Some argue that this tactic is unethical, while others say there’s a time and place for leveraging another offer when your reasonable requests for a pay rise have been repeatedly denied.
Regardless of your view, if your employer won’t budge on your salary despite your best efforts, it may be time to consider your options externally.
What not to say when asking for more money
1. "I need more money to cover my personal expenses."
2. "I've been here for [X] years, so I deserve a raise."
3. "I heard that [colleague's name] is making more than me."
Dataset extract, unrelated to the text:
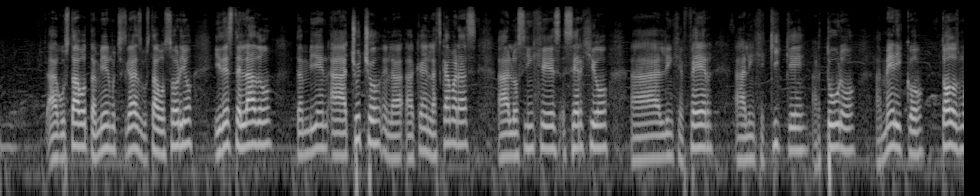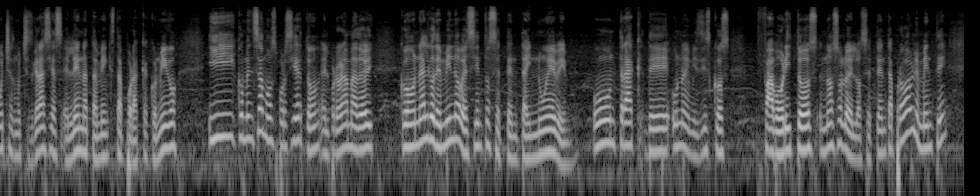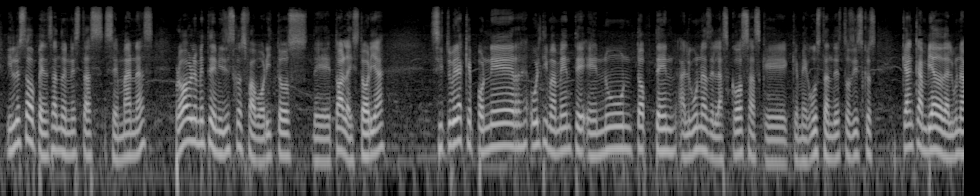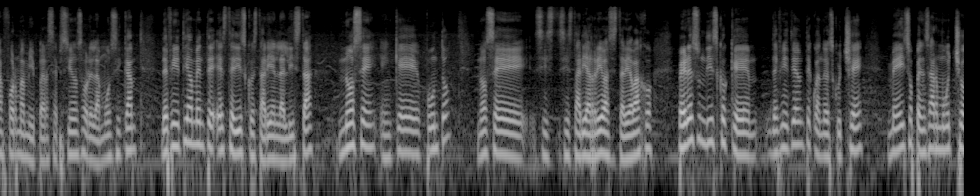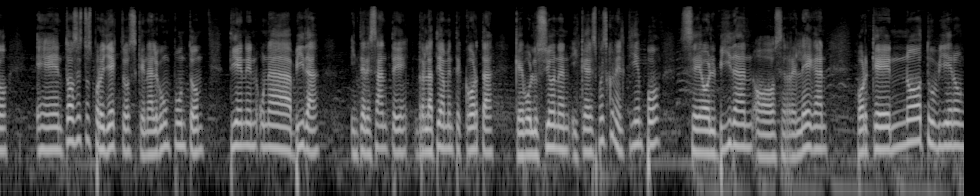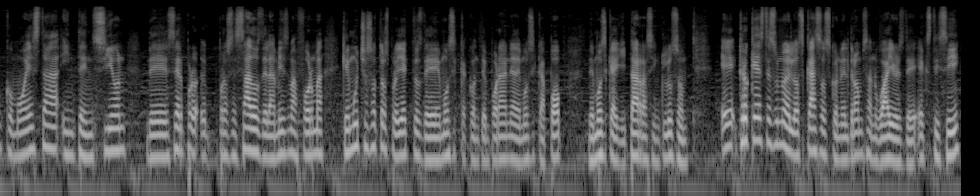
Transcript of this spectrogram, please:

That said, comparing your salary to colleagues in the actual meeting can be seen as unprofessional. Focus on your individual merits and accomplishments to justify the amount your salary research shows you are worth.